Page 1: Biography
France, Helena Ruth
Librarian, poet, novelist
This biography, written by Helen Beaglehole, was first published in the Dictionary of New Zealand Biography in 2000.
Helena Ruth Henderson was born on 12 June 1913 at Leithfield, Canterbury, the third of six children in a Catholic family. Her mother, Helena Jane Hayes, wrote prolifically; the Christchurch Press published many of her stories, poems and essays. Her father, Francis Henry Henderson, was a storekeeper.
After attending a convent school in Addington and then, from 1926, Christchurch Girls’ High School, Ruth worked in the Canterbury Public Library. At 21 she left to marry Arnold France, an engineer’s patternmaker. The wedding took place on 4 December 1934 at the Registrar’s Office, Christchurch. Her father so disapproved of his daughter marrying a non-Catholic that he feigned suicide the night before.
For 3½ years the couple lived at Lyttelton on a yacht, Windswift, built by Arnold. Ruth rowed her husband to work and their first son to kindergarten. She enjoyed sailing, and they made a number of trips. Their second son was born before they moved permanently to Sumner, where she led what she described as ‘rather a retired life’. An aspiring poet and novelist, she found the Christchurch writing circles alienating because she thought that the male members treated women as their inferiors. Her close friend was Elsie Locke, a writer and pacifist.
As a young woman Ruth was quiet, shy and gentle, and her rejection of Catholicism was in part a reaction to her father’s violent prejudices. As an older woman she was a still, serene person with whom silences were comfortable. But she had an adventurous spirit. Her early dream was to be the first woman to reach the Antarctic, and her social conscience made her champion civic causes. In precise and articulate letters written to the Press during the 1960s, she advanced views on civic planning, and took on those who disagreed with her. She used her own name at a time when some were using pseudonyms.

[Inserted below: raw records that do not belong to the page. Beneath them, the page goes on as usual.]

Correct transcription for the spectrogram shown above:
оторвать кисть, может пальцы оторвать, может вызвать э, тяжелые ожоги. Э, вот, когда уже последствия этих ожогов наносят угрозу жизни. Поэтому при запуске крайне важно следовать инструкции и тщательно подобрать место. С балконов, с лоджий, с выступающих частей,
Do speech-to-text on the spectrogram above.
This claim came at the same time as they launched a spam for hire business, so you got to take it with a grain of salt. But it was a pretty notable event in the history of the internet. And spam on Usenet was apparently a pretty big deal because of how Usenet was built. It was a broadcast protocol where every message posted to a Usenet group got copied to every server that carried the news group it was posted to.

Her own life suggests a degree of frustration. Determined to be the good wife and mother that society at the time demanded, she also spoke of the impulse towards writing, of the intensity of purpose that grew with age and excluded procrastination, and of the happiness of being alone and writing.

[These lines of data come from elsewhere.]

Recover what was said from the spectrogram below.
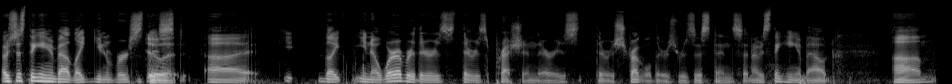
I was just thinking about like universalist, Do uh, like you know wherever there is there is oppression, there is there is struggle, there is resistance, and I was thinking about um,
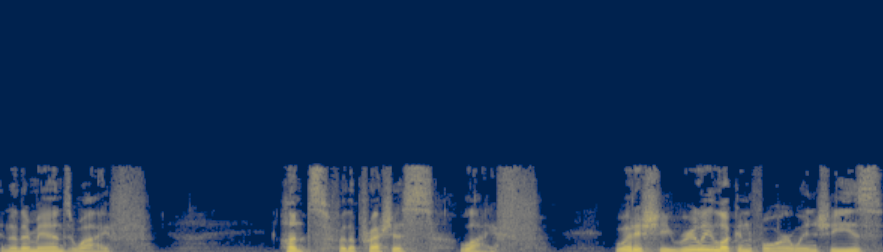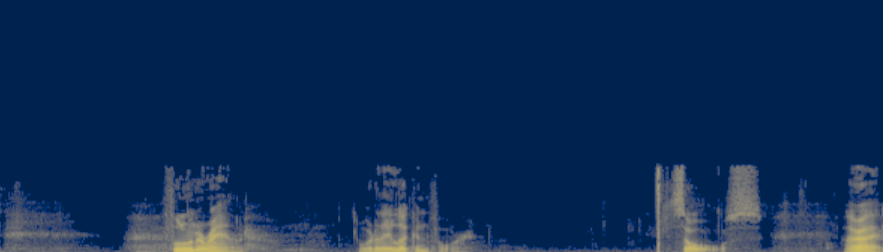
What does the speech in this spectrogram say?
another man's wife, hunts for the precious life. What is she really looking for when she's fooling around. What are they looking for? Souls. All right.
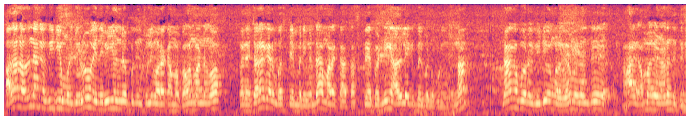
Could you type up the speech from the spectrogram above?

Under the name Paul Henderson, Ruth published two books of poetry, Unwilling pilgrim (1955) and The halting place (1961). A number of the poems were anthologised in New Zealand and overseas; others were published in Landfall, the New Zealand Poetry Yearbook, and in the New Zealand Listener. One of them won first prize in a national poetry competition in 1949 and was set to music for choir and orchestra by Terry Vaughan in 1953. Already well known for her poetry written under her own name, it is unclear why she felt a need for a male pseudonym. Contemporary male critics suggested it freed her from ‘poetess mannerisms’ and contributed to her success. Today, the best features of her poetry are judged to be the plain, serviceable language and syntax in, for instance, ‘After flood’ or ‘New Year bonfire’.

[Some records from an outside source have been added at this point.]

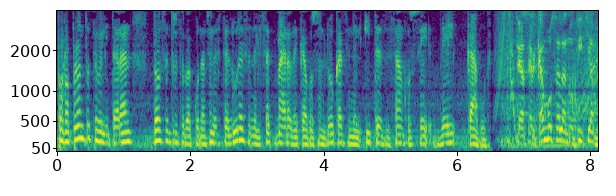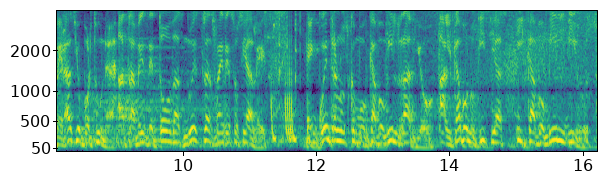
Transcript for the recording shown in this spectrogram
Por lo pronto se habilitarán dos centros de vacunación este en el SETMAR de Cabo San Lucas en el ITES de San José del Cabo. Te acercamos a la noticia veraz y oportuna a través de todas nuestras redes sociales. Encuéntranos como Cabo Mil Radio, Al Cabo Noticias y Cabo Mil News.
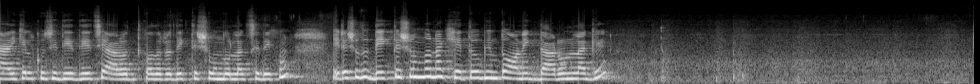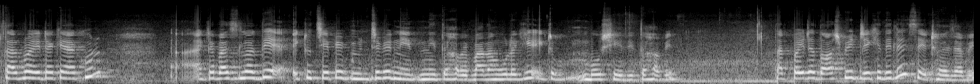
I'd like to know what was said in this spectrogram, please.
নারিকেল কুচি দিয়ে দিয়েছি। আরও কতটা দেখতে সুন্দর লাগছে দেখুন। এটা শুধু দেখতে সুন্দর না, খেতেও কিন্তু অনেক দারুণ লাগে। তারপর এটাকে এখন একটা ব্যাচেলার দিয়ে একটু চেপে চেপে নিতে হবে। বাদামগুলোকে একটু বসিয়ে দিতে হবে। তারপর এটা দশ মিনিট রেখে দিলে সেট হয়ে যাবে।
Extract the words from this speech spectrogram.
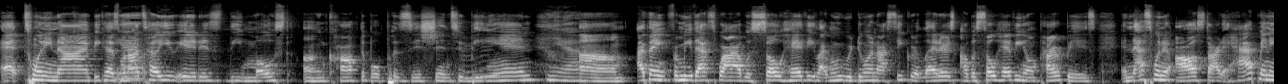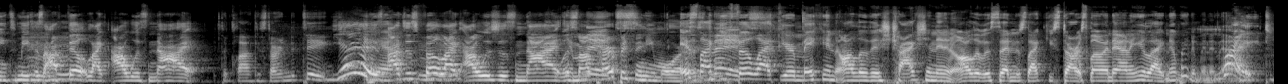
at 29 because when I tell you it is the most uncomfortable position to be in. Yeah. Um, I think for me that's why I was so heavy. Like when we were doing our secret letters, I was so heavy on purpose, and that's when it all started happening to me because I felt like I was not. The clock is starting to tick. Yes, Yeah. I just felt mm-hmm. like I was just not What's in my next? purpose anymore. It's like next? you feel like you're making all of this traction, and all of a sudden it's like you start slowing down, and you're like, no, wait a minute, now. right.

Sparse, evocative images are a striking feature of her novels, which were written under her own name. Her first, The race (1958), based on the disastrous, storm-swept 1951 Wellington–Lyttelton yacht race in which Arnold France took part, won her the Award for Achievement from the New Zealand Literary Fund, and ‘established her at once among the country’s best novelists’. Monte Holcroft, editor of the Listener, acclaimed it as a ‘new kind of novel’ in its attempt to capture the boat and the sea and the emotions involved. However, the book’s depiction of characters adapting and accommodating themselves to a particular environment, rather than trying to beat it, places it within a genre of post-war New Zealand novels. Ice cold river (1961), a more ambitious book written round a family’s tensions on a Canterbury farm at Christmas when the flooding Waimakariri River isolates them, was less enthusiastically received. Both novels contributed to her being assessed as a regional writer concerned with the importance of place in people’s lives and emotions, and as being among those contributing to quality indigenous literature.
Ruth France also wrote short stories, reviewed for the Listener, had numerous letters and historical articles published in the Press, broadcast and spoke about writing and books, and composed advertising ditties for her husband’s boat-building business. In 1962 she became a member of the New Zealand Women Writers’ Society. At the time of her death in Christchurch on 19 August 1968 she left a third adult novel, ‘The tunnel’, uncompleted. She was survived by her husband and sons.